Presidential candidates speak as if almighty, while the Constitution balances power with two other branches of government. This relegates all presidential promises to something substantially less.
While the issues are fairly agreed upon, ideas for solutions are extremely polarized. We now have two bodies of voters too hot under their collars to discuss their views with one another constructively. The grass roots of democratic process have shriveled. Pundits tell us that the outcome, “the direction of the country for a generation to come,” will be decided by the yet undecided.
The central issue is the economy, and central to that is job creation. What is the boiled-down difference between the ideas of the two candidates?
The challenger sees the road to prosperity via diminishing bloated government in the service of business. He advocates stimulating free enterprise via lower taxes, deriding the other side as promoting socialism, leading to laziness and handout expectations that will bankrupt the country. He decries regulations as a hindrance to prosperity, and favors military spending over social outlay.
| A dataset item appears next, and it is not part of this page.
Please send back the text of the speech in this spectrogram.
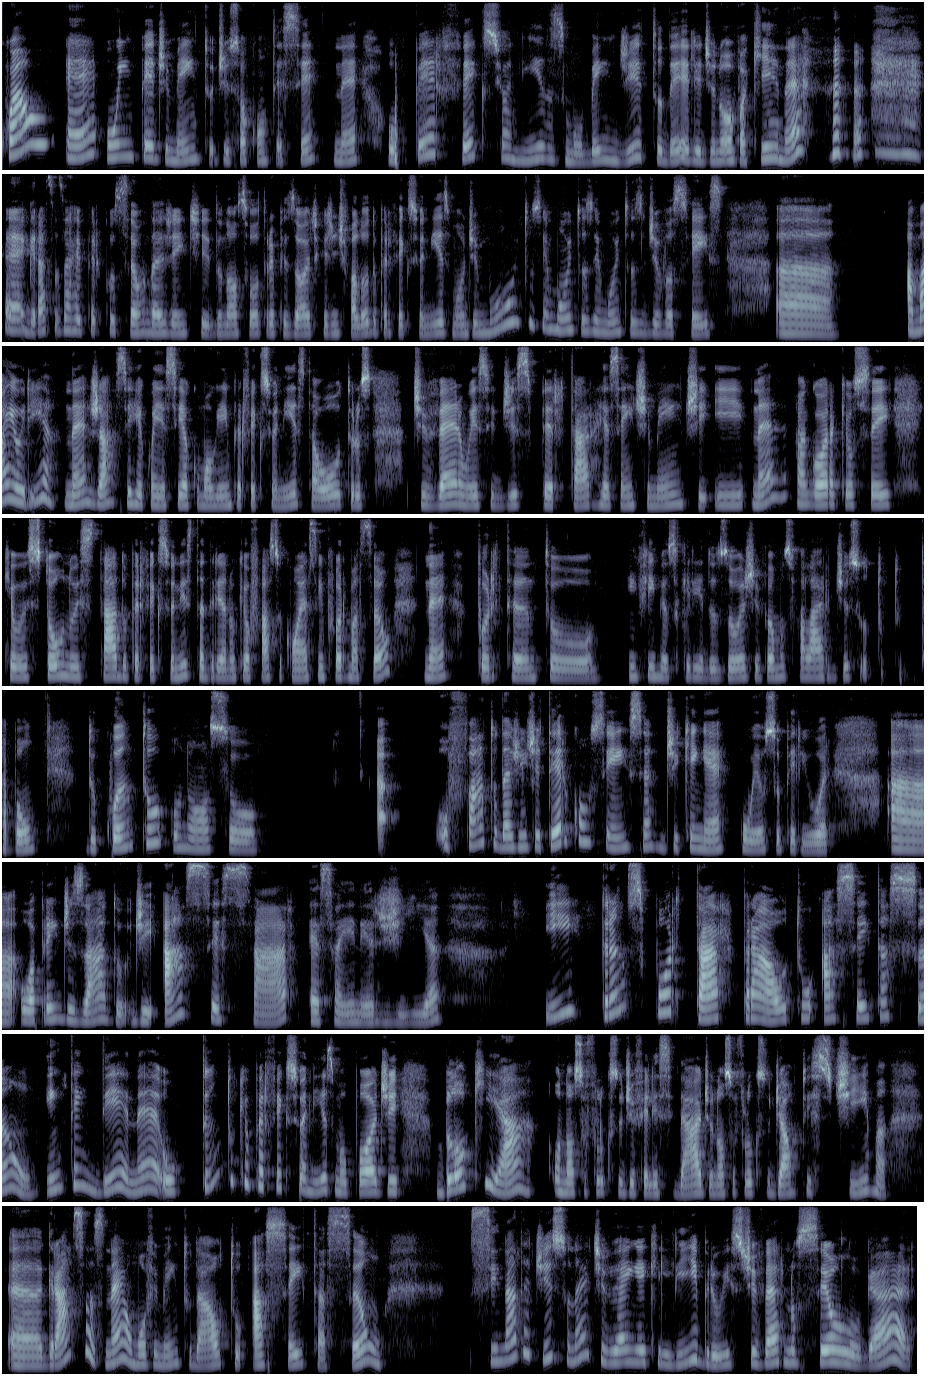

Health care is best provided as a commercial commodity, ignoring that the market has made it twice as expensive as in any other modern society.
He sees our role in the world as dominant, aggressively shaping affairs to advance “American interests,” which translates to interests of our global corporations. As a successful businessman, he is well qualified to run government as an agency of big business. He puts a bit of gloss on his plan by pushing education and promises not to shove granny under the bus, but he won’t buy her a ticket either.
The incumbent believes that government should run the country. He wants business to work within refurbished regulations a corrupt Congress had discarded. He wants to stimulate the economy via funding of education, needed infrastructure, green projects, stopping wars and reducing the military. He wants to preserve most programs that help people with a hand up toward self-sufficiency, and fuel the economy on the consumer side.
He accuses his opponent of promoting unchecked capitalism at the expense of the middle class and the disadvantaged. His team saved the economy from the brink of deep depression and moved toward universal health care, which informed observers see as necessary to the health of the federal budget as it is to the health of our people. He cites signs of economic recovery as proof of being on the right track and wants four more years to prove it. He sees our role in the world like that of a big brother, rather than bullying on behalf of corporate interests.
In short, the rich and famous businessman challenger sees salvation in business, by business, and for business, promising trickle-down benefits for all. The lawyer/politician incumbent sees salvation in proactive government leveling the playing field, a fairer distribution of the wealth our economy generates, and wider opportunity for all. One is for top-down, the other for bottom up.
Bankers, CEOs, and members of Congress have set themselves up to skim billions off the economy, while tens of millions of the working class have no jobs, lost their homes, or cobble together a living with low-wage, part-time work.
Judge for yourself, but for me it boils down to the oldest game in town, Wall Street versus Main Street. We get to vote for one or the other. Neither candidate will deliver all he promised. Governmental process and the power of the special interest complex see to that. But one is of “them,” while the other is not. The viciousness of personal attacks proves it.
Think past the emotional hot button phrases saturating political dialogue today. Neither the issues nor the solutions are black and white, or red and blue. The best course is usually found toward the middle, in moderation, cooperation and compromise, the vital essence of democracy we forget at our peril.